*** Opening of THE DATA ***
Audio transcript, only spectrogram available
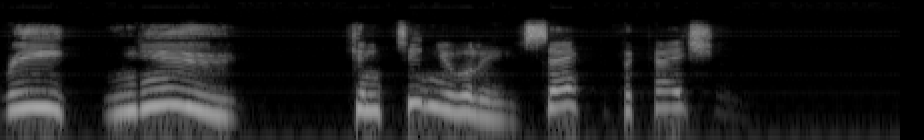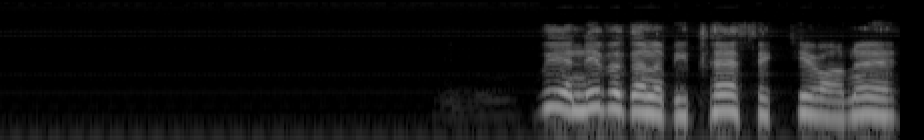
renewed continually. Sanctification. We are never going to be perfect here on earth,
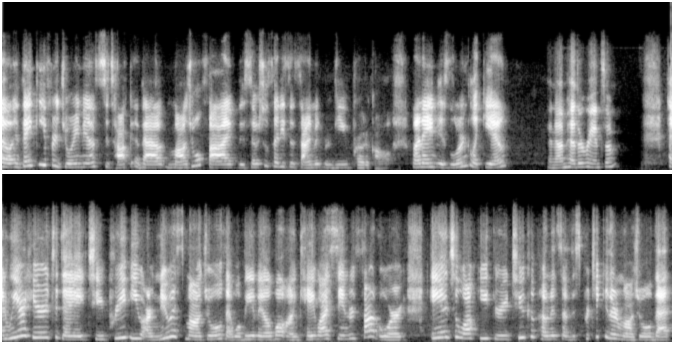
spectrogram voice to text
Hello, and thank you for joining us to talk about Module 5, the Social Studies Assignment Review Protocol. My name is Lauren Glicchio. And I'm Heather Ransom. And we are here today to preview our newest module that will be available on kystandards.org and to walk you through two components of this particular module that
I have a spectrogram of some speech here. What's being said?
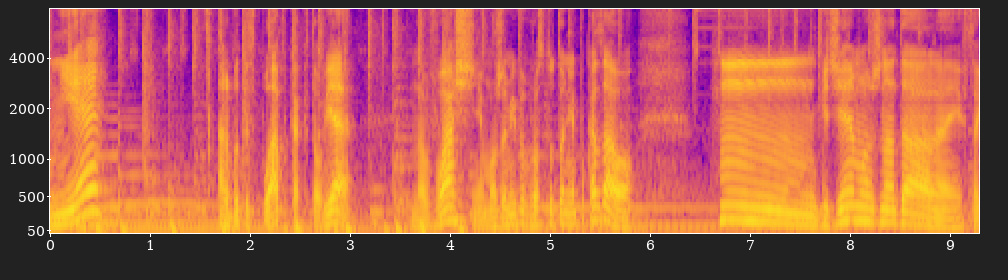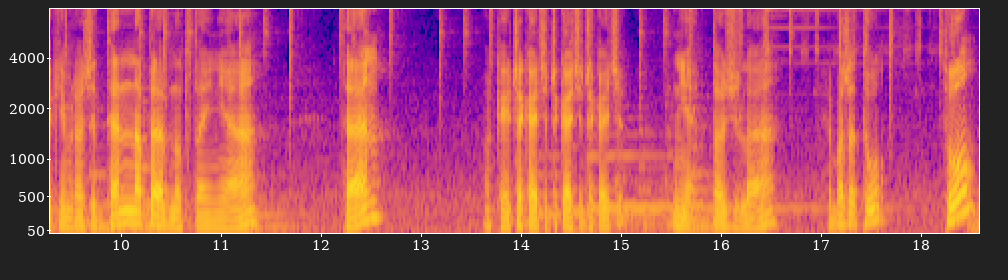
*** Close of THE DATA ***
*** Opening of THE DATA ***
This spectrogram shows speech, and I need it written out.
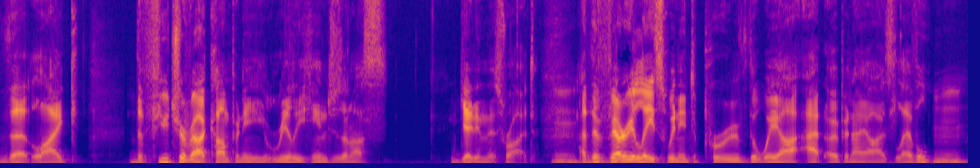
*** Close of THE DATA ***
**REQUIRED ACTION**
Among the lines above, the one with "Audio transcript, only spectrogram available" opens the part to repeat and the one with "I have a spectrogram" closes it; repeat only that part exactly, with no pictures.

**YOUR RESPONSE**
Audio transcript, only spectrogram available
renewed continually. Sanctification. We are never going to be perfect here on earth,
spectrogram voice to text
Hello, and thank you for joining us to talk about Module 5, the Social Studies Assignment Review Protocol. My name is Lauren Glicchio. And I'm Heather Ransom. And we are here today to preview our newest module that will be available on kystandards.org and to walk you through two components of this particular module that
I have a spectrogram of some speech here. What's being said?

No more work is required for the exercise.